Late last month, I was featured on Bob Olson’s “AfterlifeTV” internet show. We spent the hour discussing Finding Peace and Meaning in Death and Bereavement. I’m flattered that the show already has nearly 3,000 views on YouTube, and I hope you might have time to take a look for yourself. As always, feel free to contact me with any questions that come up during the show!
I was privileged to be with a woman dying of leukemia, whose bone marrow transplant was unsuccessful. More painful than the weeks in the isolation unit, losing her hair, and the transplant itself was her desperate struggle to feel loved by her broken family. Throughout her short life she had been abandoned by an alcoholic mother, abused by an angry father, and humiliated by grandparents. In her last months, knowing that the transplant was unsuccessful and the leukemia kept feeding on her body, she fought her hardest battle to make peace with her family and ask for what she needed. Continue reading

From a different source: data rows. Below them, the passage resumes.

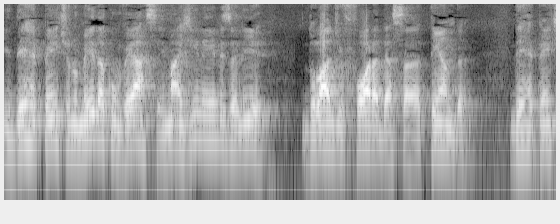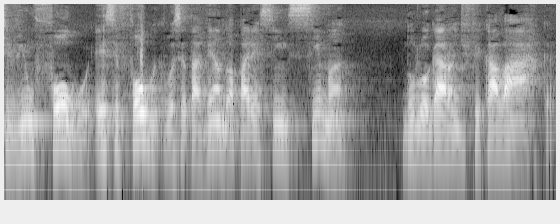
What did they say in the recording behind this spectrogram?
e de repente, no meio da conversa, imaginem eles ali do lado de fora dessa tenda, de repente vinha um fogo. Esse fogo que você está vendo aparecia em cima do lugar onde ficava a arca.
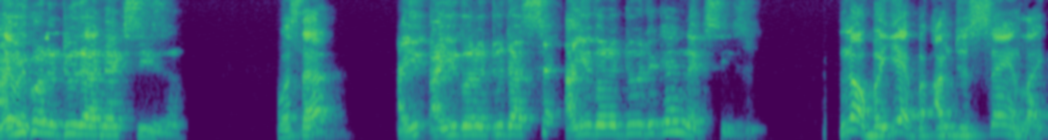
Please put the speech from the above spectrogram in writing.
Are you going to do that next season? What's that? Are you are you going to do that? Se- are you going to do it again next season? No, but yeah, but I'm just saying, like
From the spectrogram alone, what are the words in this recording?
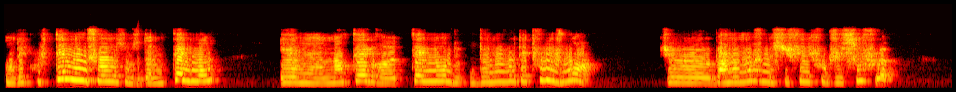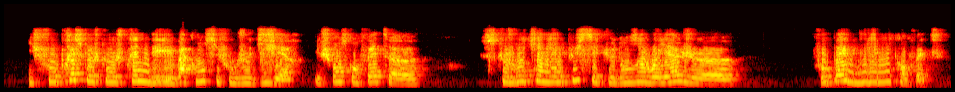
on découvre tellement de choses, on se donne tellement et on intègre tellement de, de nouveautés tous les jours que par moment je me suis fait il faut que je souffle il faut presque que je prenne des vacances il faut que je digère et je pense qu'en fait euh, ce que je retiendrai le plus c'est que dans un voyage euh, faut pas être boulimique en fait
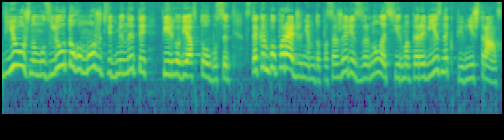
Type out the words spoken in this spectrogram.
В Южному з лютого можуть відмінити пільгові автобуси. З таким попередженням до пасажирів звернулась фірма-перевізник «Півніжтранс».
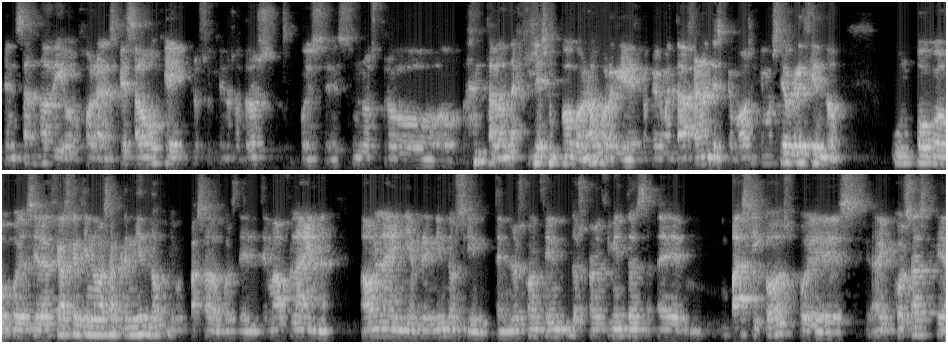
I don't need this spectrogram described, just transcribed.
pensando, digo, joder, es que es algo que incluso que nosotros, pues es nuestro talón de Aquiles un poco, ¿no? Porque lo que comentaba Fernández, que hemos, hemos ido creciendo un poco, pues si la vez que vas creciendo vas aprendiendo, hemos pasado pues del tema offline a online y aprendiendo sin tener los conocimientos eh, básicos, pues hay cosas que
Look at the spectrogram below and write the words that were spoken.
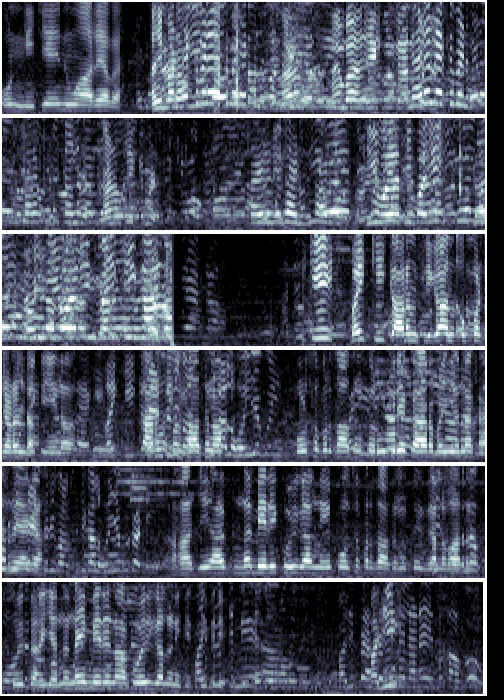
ਉਹ ਨੀਚੇ ਨੂੰ ਆ ਰਿਹਾ ਵਾ। ਹਾਂਜੀ ਮੈਡਮ। ਇੱਕ ਮਿੰਟ ਇੱਕ ਮਿੰਟ ਮੈਡਮ ਮੈਂ ਬਸ ਇੱਕ ਮਿੰਟ ਗੱਲ ਮੈਡਮ ਇੱਕ ਮਿੰਟ। ਮੈਡਮ ਇੱਕ ਮਿੰਟ। ਸਾਈਡ ਤੇ ਸਾਈਡ ਕੀ ਹੋਇਆ ਸੀ ਭਾਜੀ? ਕੀ ਹੋਇਆ ਸੀ? ਭਾਈ ਕੀ ਕਾਰਨ ਕੀ ਭਾਈ ਕੀ ਕਾਰਨ ਸੀਗਾ ਉੱਪਰ ਚੜਨ ਦਾ? ਯਕੀਨ ਆ। ਭਾਈ ਕੀ ਕਾਰਨ ਸੀ ਪ੍ਰਸ਼ਾਸਨ ਆਪ- ਹੋਈ ਹੈ ਕੋਈ? ਪੁਲਿਸ ਪ੍ਰਸ਼ਾਸਨ ਕਰੂ ਵੀਰੇ ਕਾਰਵਾਈ ਉਹਨਾਂ ਕਰ ਰਿਹਾ ਹੈਗਾ। ਦੀ ਵਾਪਸ ਦੀ ਗੱਲ ਹੋਈ ਹੈ ਕੋਈ ਤੁਹਾਡੀ? ਹਾਂਜੀ ਆ- ਨਾ ਮੇਰੀ ਕੋਈ ਗੱਲ ਨਹੀਂ ਪੁਲਿਸ ਪ੍ਰਸ਼ਾਸਨ ਤੇ ਗੱਲਬਾਤ ਕੋਈ ਕਰੀ ਜਾਂਦਾ। ਨਹੀਂ ਮੇਰੇ ਨਾਲ ਕੋਈ ਗੱਲ ਨਹੀਂ ਕੀਤੀ ਵੀਰੇ। ਕਿੰਨੀ ਭਾਜੀ ਪੈਸੇ ਭਾਜੀ। ਕਿੰਨੇ ਲੈਣੇ? ਇਹ ਤਾਂ ਦੱਸ ਦਿਓ।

Everyone carries his or her own weight of grief. We each have a different story, perhaps with a different context. But grief is universal. We all experience the death of a family member. We all lose a loved one. Death does not visit you alone. It is helpful and comforting to remember that we are not singled out. We are not victims. This death is not a personal punishment against you. Death is universal. It did not happen just to you. Continue reading
Children need help understanding illness, dying, and death.Forty percent of all children will experience at least one traumatic event before they become adults. Death, loss, and trauma are common experiences for children, but the challenge is usually not addressed until after the crisis has occurred. Let’s not give children a crash course in grief! The opportunities for growth embedded within any crises are too important to leave as after-thoughts. The ramifications to our children of not having the skills or support to deal with personal change of this magnitude are dangerous. As adults and caregivers, we need to discuss the inevitability of loss, and teach coping skills before they are needed, and during a time that is not so emotionally volatile. Children need help if they are to navigate and successfully adjust to circumstances they do not understand and for which they have not developed skills. Continue reading
Dear Dr. Lani,
I feel overwhelmed and paralyzed by the death of my husband. I doubt that I will be able to face the future and don’t know how to wake up in the morning without him. There are no manuals to help me get over these feelings, and I am stuck. Please help me.